Generally, a CDE must make initial investments within a 12-month period from when the CDE is funded by a taxpayer to qualify for the credit. Additionally, a CDE must reinvest payments received for capital, equity or principal within 12 months of the date of receipt to be treated as continuously invested. Further, proceeds of a capital or equity investment or loan by a CDE that will be expended for construction of real property within 12 months are treated as a reasonable amount of working capital and thus satisfy an exception to the amount of nonqualified financial property held by a qualified active low-income community business.

Notice 2020-49 extends these time limits until December 31, 2020, if the end of the 12-month period would have occurred between April 1 and December 31, 2020. The extension provides relief to all taxpayers claiming the NMTC, and taxpayers do not need to show evidence they faced particular disruptions due to the COVID-19 pandemic.

© 2020 McDermott Will & EmeryNational Law Review, Volume X, Number 167


About this Author

Martha Groves Pugh, Federal Income Tax Attorney, McDermott Will Emery Law Firm

Martha Groves Pugh is counsel in the law firm of McDermott Will & Emery LLP and is based in its Washington, D.C., office.  She focuses her practice on federal income tax issues with a particular emphasis on the nuclear and energy industries.  Marty has helped clients seek and receive many private letter rulings and has extensive experience in drafting legislative language for tax proposals. Her practice also includes tax planning for proposed transactions and advising clients on audits, appeals and litigation issues...

Steven Hadjilogiou, McDermott Law Firm, Miami, Corporate and Tax Law Attorney

Steven Hadjilogiou focuses his practice on international inbound and outbound international tax planning for multinational companies and high net worth individuals. Steven has represented various Fortune 500 companies and major privately held businesses in their tax planning and supply chain projects, and also has substantial experience advising on transfer pricing, tax-related intellectual property matters, Subpart F and foreign investment in US real property. Steven also advises clients on pre-immigration planning and cross-border wealth succession. Steven has also worked on the taxation of partnerships and corporations, and international corporate reorganizations.

Steven is an adjunct professor of International Inbound Taxation at the University of Miami Graduate Tax Program. He is the co-chair of the annual Florida Bar/FICPA International Tax Conference. Steven has written numerous articles and presented on topics related to tax.
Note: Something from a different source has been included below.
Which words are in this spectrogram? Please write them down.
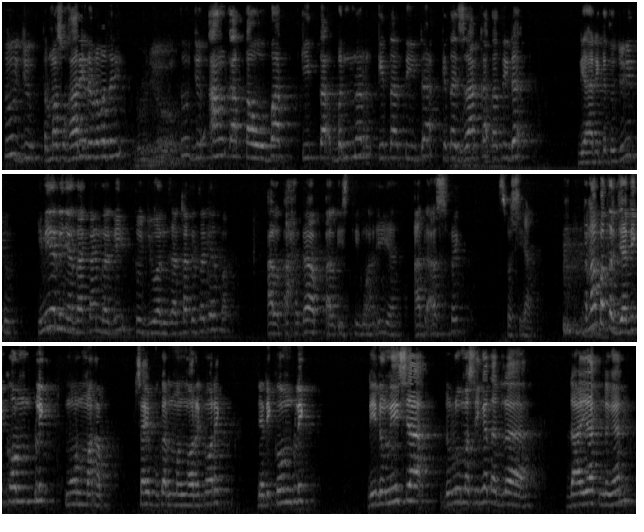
Tujuh. Termasuk hari ada berapa tadi? Tujuh. Tujuh. Angka taubat kita benar, kita tidak, kita zakat atau tidak di hari ketujuh itu. Ini yang dinyatakan tadi tujuan zakat itu tadi apa? Al-ahdab, al-istimaiyah. Ada aspek sosial. Kenapa terjadi konflik? Mohon maaf, saya bukan mengorek-ngorek. Jadi konflik di Indonesia dulu masih ingat adalah Dayak dengan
He was a primary drafter of the amicus curiae brief submitted to the US Supreme Court on behalf of the Florida Bar Tax Section in Knight v. Commissioner in 2008.

Justin Jesse International Tax Attorney McDermott Will Emery Law Firm

Justin Jesse is an associate in the law firm of McDermott Will & Emery LLP and is based in the Firm’s Washington, DC office.  He focuses his practice on U.S. and International Tax.